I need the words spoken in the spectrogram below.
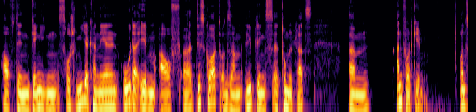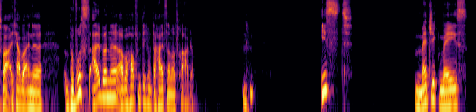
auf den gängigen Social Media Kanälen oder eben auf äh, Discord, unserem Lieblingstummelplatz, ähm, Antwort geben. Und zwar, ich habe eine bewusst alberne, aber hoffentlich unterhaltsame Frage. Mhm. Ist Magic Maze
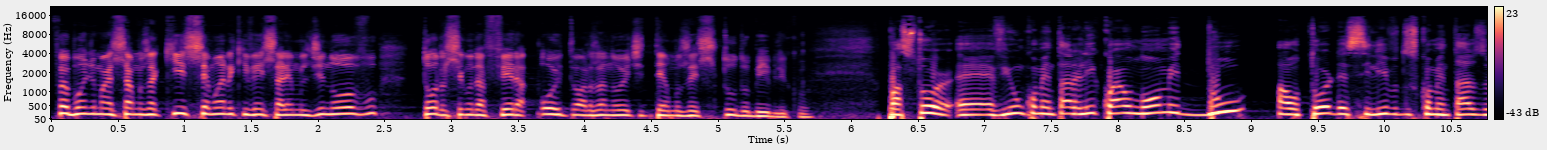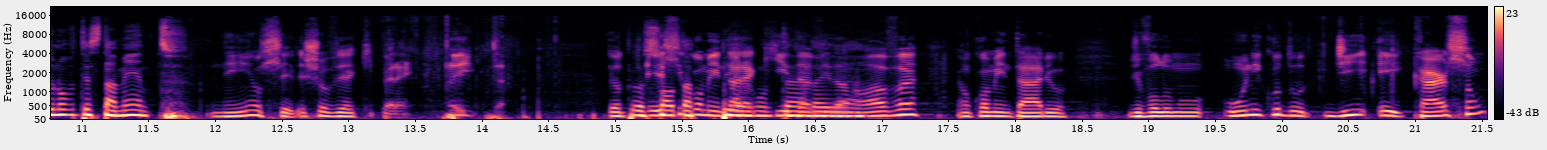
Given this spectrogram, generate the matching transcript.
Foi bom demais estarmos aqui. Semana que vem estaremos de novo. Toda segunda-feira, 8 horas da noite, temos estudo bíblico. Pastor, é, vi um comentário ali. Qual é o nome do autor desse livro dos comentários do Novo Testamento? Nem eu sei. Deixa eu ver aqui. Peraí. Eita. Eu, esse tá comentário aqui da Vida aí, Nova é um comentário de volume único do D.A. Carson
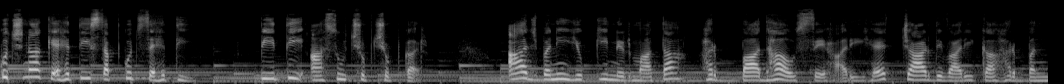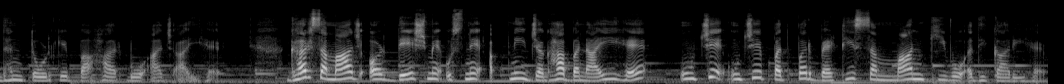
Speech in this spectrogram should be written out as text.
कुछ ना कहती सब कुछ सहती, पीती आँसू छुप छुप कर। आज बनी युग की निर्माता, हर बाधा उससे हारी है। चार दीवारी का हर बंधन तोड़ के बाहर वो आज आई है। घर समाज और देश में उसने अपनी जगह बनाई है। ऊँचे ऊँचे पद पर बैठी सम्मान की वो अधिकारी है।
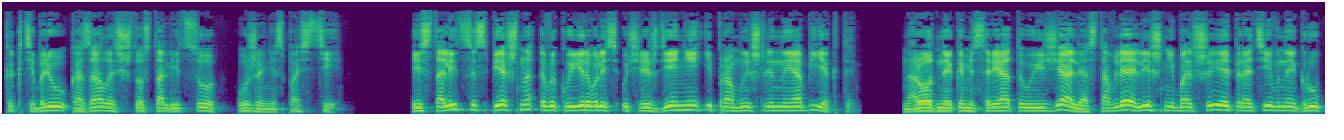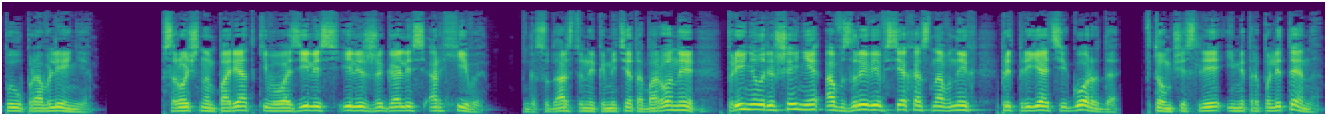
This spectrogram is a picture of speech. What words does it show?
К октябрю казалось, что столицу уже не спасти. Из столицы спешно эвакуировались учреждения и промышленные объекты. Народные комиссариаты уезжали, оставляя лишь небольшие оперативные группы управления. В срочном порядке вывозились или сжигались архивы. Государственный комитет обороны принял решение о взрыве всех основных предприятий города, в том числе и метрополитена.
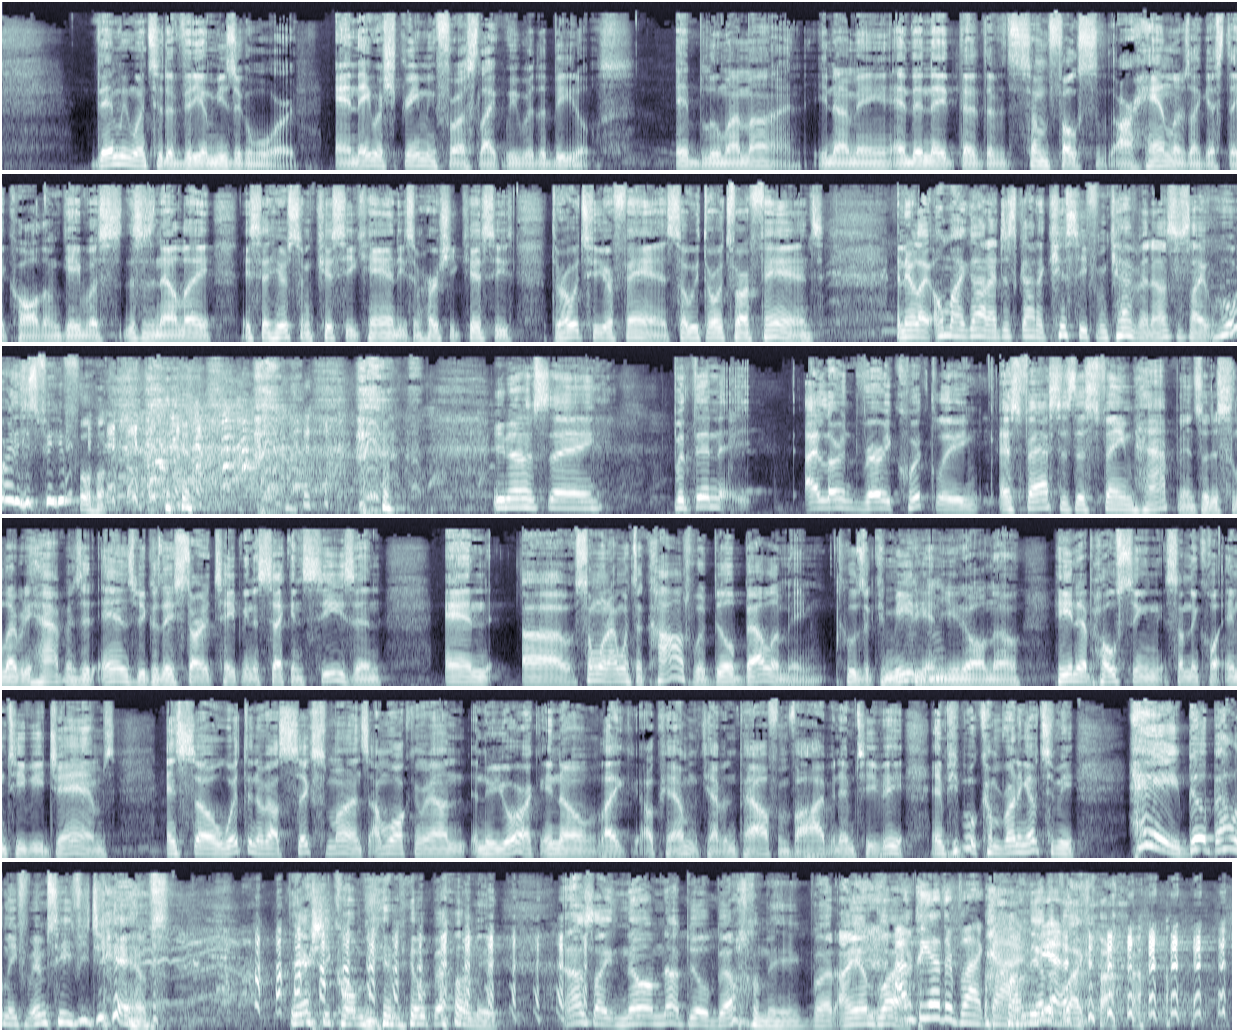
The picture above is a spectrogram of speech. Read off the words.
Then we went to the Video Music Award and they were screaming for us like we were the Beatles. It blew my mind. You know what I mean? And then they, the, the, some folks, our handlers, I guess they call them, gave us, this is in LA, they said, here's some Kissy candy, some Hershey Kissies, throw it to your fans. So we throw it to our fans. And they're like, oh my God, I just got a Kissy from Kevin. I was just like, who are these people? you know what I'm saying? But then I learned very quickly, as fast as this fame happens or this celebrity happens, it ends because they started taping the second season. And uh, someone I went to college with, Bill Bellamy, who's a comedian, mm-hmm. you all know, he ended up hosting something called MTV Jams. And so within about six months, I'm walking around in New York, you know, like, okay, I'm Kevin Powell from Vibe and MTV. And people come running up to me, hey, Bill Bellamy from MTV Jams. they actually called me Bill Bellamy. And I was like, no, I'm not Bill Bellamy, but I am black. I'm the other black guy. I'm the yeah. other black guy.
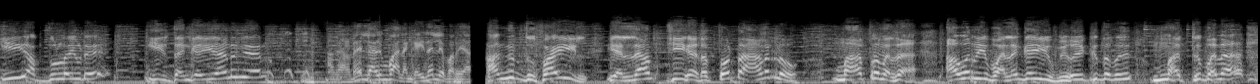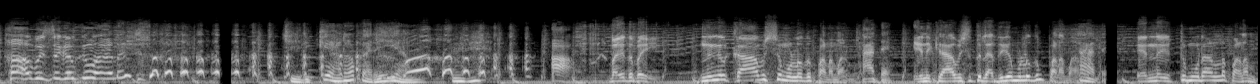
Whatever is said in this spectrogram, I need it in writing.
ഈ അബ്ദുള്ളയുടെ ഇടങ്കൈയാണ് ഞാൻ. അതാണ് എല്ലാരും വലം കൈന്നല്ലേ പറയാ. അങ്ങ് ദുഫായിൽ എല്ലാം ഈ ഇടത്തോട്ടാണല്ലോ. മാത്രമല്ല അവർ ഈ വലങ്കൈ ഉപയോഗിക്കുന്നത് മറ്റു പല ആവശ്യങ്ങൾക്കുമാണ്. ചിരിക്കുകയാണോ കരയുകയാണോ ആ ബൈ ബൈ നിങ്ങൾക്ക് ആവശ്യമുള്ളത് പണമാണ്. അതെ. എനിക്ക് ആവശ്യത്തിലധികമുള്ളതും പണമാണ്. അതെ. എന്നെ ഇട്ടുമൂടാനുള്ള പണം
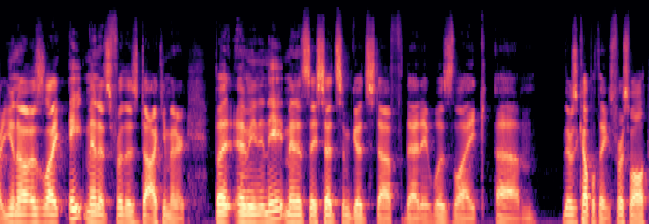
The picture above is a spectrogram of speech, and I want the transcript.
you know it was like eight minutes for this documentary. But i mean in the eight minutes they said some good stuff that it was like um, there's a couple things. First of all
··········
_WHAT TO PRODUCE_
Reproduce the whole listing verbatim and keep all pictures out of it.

_TASK SOLUTION_
I need the words spoken in the spectrogram below.
auf den gängigen Social Media Kanälen oder eben auf äh, Discord, unserem Lieblingstummelplatz, ähm, Antwort geben. Und zwar, ich habe eine bewusst alberne, aber hoffentlich unterhaltsame Frage. Mhm. Ist Magic Maze
Given this spectrogram, generate the matching transcript.
Foi bom demais estarmos aqui. Semana que vem estaremos de novo. Toda segunda-feira, 8 horas da noite, temos estudo bíblico. Pastor, é, vi um comentário ali. Qual é o nome do autor desse livro dos comentários do Novo Testamento? Nem eu sei. Deixa eu ver aqui. Peraí. Eita. Eu, esse tá comentário aqui da Vida aí, Nova é um comentário de volume único do D.A. Carson
Speech in this spectrogram should be written out as text.
कुछ ना कहती सब कुछ सहती, पीती आँसू छुप छुप कर। आज बनी युग की निर्माता, हर बाधा उससे हारी है। चार दीवारी का हर बंधन तोड़ के बाहर वो आज आई है। घर समाज और देश में उसने अपनी जगह बनाई है। ऊँचे ऊँचे पद पर बैठी सम्मान की वो अधिकारी है।
This spectrogram is a picture of speech. What words does it show?
К октябрю казалось, что столицу уже не спасти. Из столицы спешно эвакуировались учреждения и промышленные объекты. Народные комиссариаты уезжали, оставляя лишь небольшие оперативные группы управления. В срочном порядке вывозились или сжигались архивы. Государственный комитет обороны принял решение о взрыве всех основных предприятий города, в том числе и метрополитена.
The picture above is a spectrogram of speech. Read off the words.
Then we went to the Video Music Award and they were screaming for us like we were the Beatles. It blew my mind. You know what I mean? And then they, the, the, some folks, our handlers, I guess they call them, gave us, this is in LA, they said, here's some Kissy candy, some Hershey Kissies, throw it to your fans. So we throw it to our fans. And they're like, oh my God, I just got a Kissy from Kevin. I was just like, who are these people? you know what I'm saying? But then I learned very quickly, as fast as this fame happens or this celebrity happens, it ends because they started taping the second season. And uh, someone I went to college with, Bill Bellamy, who's a comedian, mm-hmm. you all know, he ended up hosting something called MTV Jams. And so within about six months, I'm walking around in New York, you know, like, okay, I'm Kevin Powell from Vibe and MTV. And people come running up to me, hey, Bill Bellamy from MTV Jams. they actually called me Bill Bellamy. And I was like, no, I'm not Bill Bellamy, but I am black. I'm the other black guy. I'm the yeah. other black guy.
Whatever is said in this spectrogram, I need it in writing.
ഈ അബ്ദുള്ളയുടെ ഇടങ്കൈയാണ് ഞാൻ. അതാണ് എല്ലാരും വലം കൈന്നല്ലേ പറയാ. അങ്ങ് ദുഫായിൽ എല്ലാം ഈ ഇടത്തോട്ടാണല്ലോ. മാത്രമല്ല അവർ ഈ വലങ്കൈ ഉപയോഗിക്കുന്നത് മറ്റു പല ആവശ്യങ്ങൾക്കുമാണ്. ചിരിക്കുകയാണോ കരയുകയാണോ ആ ബൈ ബൈ നിങ്ങൾക്ക് ആവശ്യമുള്ളത് പണമാണ്. അതെ. എനിക്ക് ആവശ്യത്തിലധികമുള്ളതും പണമാണ്. അതെ. എന്നെ ഇട്ടുമൂടാനുള്ള പണം
The picture above is a spectrogram of speech, and I want the transcript.
you know it was like eight minutes for this documentary. But i mean in the eight minutes they said some good stuff that it was like um, there's a couple things. First of all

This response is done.